An enjoyable pour and one that I don’t find much in the way of flaws. While going back over my tasting notes, I kept finding similarities to bourbon that came out of Heaven Hill but does not wear the Elijah Craig name. These include Old Ezra Barrel Strength and Lux Row Double Barreled.
ECBP B521 had the low proof richness that sometimes gets covered up by the heat in stronger batches. But it was the overall sweetness that made it taste younger than it is. It seems odd to say, but if this was given to me blind, I would likely guess the age to be more around the 8 year old mark rather than 12. 12 years usually makes it a bit more complex than I found here.
I also noted that the nose felt lighter as well. This is a catch-22 because while some enthusiasts may desire a heavy nose and taste, others may appreciate that it’s been toned down into something that you can sip on for longer without a full on sensory assault. I say it depends on how you’re feeling that night.
Going back to my opening statement and how I believe that all ECBPs taste roughly the same, I still stand by this. Some batches are better than others but they’re really hard to categorize into “great” and “awful.”

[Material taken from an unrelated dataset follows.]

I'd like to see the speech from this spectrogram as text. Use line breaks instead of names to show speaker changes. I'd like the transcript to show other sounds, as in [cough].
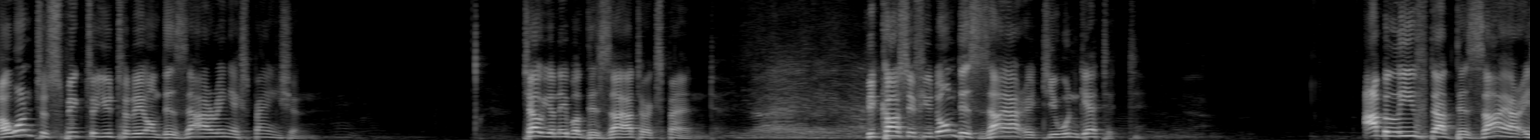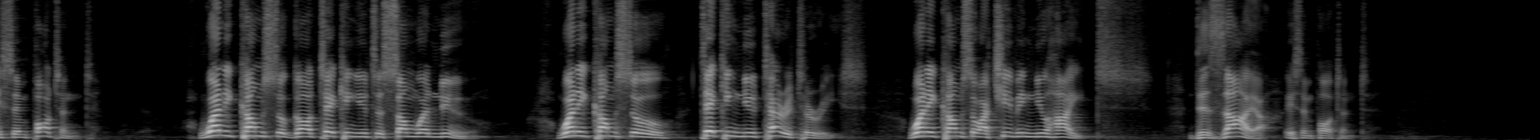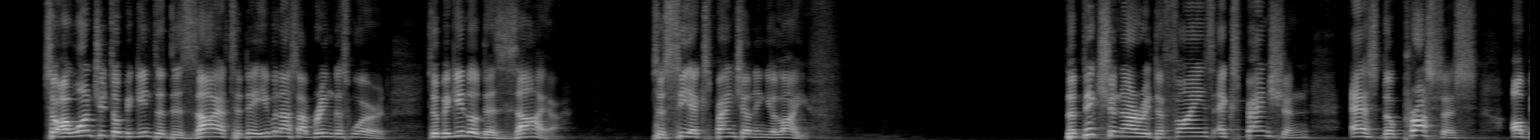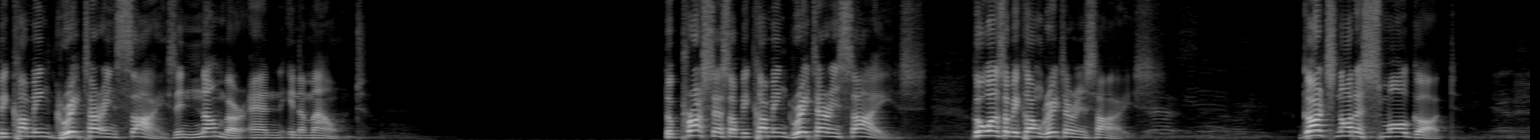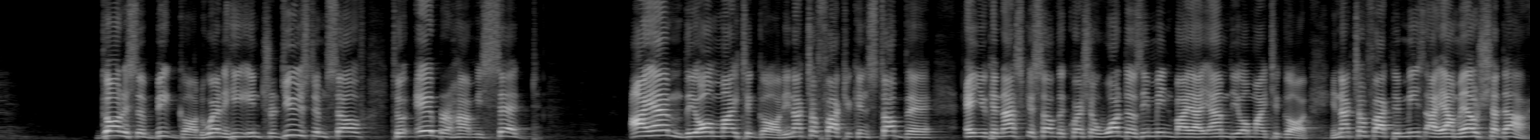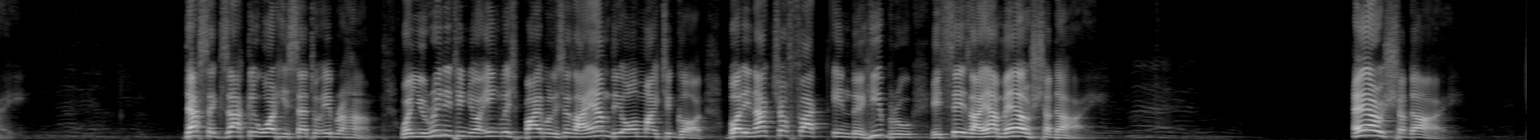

However, if I absolutely had to give an opinion about B521, I’d say that this is probably in my bottom third in terms of rankings for ECBP. I would never turn down a pour of it, but it’s hard to match the other low-proof gems that have rolled out over the last 8 years (B518, B517 and Batch 7 for instance).
So here’s some advice I’d give to those that are disappointed or wary of buying this batch: just wait a few more months for the next one.
1 | Disgusting | Drain pour (Example: Jeffers Creek)
2 | Poor | Forced myself to drink it
3 | Bad | Flawed (AD Laws 4 Grain BiB, Clyde Mays anything)
4 | Sub-par | Many things I’d rather have (Tincup 10 year)
5 | Good | Good, solid, ordinary (Larceny, Sazerac Rye)
6 | Very Good | Better than average (Buffalo Trace, OGD BiB)
7 | Great | Well above average (Old Ezra Barrel Proof, Old Weller Antique)
8 | Excellent | Exceptional (Michter’s Barrel Proof Rye, Four Roses Barrel Strength)
9 | Incredible | Extraordinary (GTS, 13 Year MGP or Canadian Rye)
10 | Insurpassable | Nothing Else Comes Close (William Larue Weller)
*Bourbon Culture is reader-supported. When you buy through links on our site, we may earn an affiliate commission.